Records from a collection:
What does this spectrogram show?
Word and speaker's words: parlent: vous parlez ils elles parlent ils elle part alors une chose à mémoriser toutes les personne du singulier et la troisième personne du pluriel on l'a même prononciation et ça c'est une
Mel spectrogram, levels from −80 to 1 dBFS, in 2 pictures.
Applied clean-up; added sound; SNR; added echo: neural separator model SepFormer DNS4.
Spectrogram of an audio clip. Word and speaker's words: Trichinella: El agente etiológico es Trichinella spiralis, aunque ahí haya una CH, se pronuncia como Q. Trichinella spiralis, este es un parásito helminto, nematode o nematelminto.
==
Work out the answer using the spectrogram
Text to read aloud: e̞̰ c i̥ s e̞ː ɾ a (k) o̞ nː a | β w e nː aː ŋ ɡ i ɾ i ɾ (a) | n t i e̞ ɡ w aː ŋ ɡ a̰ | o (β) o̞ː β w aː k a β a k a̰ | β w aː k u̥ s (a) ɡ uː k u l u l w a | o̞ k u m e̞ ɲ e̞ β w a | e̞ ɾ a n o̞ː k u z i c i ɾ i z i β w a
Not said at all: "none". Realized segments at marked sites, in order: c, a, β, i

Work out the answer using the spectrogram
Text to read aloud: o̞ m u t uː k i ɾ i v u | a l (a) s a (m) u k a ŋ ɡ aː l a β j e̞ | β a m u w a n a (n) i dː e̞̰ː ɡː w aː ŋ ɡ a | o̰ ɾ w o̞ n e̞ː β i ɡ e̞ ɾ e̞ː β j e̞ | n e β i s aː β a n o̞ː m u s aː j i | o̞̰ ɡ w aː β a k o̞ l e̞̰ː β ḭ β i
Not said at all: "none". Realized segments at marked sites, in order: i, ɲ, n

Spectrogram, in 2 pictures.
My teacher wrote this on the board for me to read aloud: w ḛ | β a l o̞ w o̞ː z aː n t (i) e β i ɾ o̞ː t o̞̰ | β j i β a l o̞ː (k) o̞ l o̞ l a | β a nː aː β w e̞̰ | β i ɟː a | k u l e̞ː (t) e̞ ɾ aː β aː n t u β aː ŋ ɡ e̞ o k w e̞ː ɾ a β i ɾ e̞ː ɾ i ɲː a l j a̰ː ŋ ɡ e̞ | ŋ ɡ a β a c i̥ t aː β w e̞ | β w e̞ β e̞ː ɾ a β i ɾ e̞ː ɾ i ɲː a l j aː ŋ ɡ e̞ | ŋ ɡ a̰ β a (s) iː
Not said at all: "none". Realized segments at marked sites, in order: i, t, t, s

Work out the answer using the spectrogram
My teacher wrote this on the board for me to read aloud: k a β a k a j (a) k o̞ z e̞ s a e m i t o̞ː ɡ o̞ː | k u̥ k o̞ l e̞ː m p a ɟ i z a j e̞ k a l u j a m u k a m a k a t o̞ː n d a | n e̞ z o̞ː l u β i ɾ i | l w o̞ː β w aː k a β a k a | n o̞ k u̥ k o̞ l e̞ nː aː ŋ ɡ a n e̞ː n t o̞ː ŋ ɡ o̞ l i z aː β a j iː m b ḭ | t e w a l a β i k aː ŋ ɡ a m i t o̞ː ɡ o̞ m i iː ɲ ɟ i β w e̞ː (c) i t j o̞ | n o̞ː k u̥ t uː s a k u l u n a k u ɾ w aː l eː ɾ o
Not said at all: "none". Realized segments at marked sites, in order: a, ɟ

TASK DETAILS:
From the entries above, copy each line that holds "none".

YOUR RESPONSE:
Not said at all: "none". Realized segments at marked sites, in order: c, a, β, i
Not said at all: "none". Realized segments at marked sites, in order: i, ɲ, n
Not said at all: "none". Realized segments at marked sites, in order: i, t, t, s
Not said at all: "none". Realized segments at marked sites, in order: a, ɟ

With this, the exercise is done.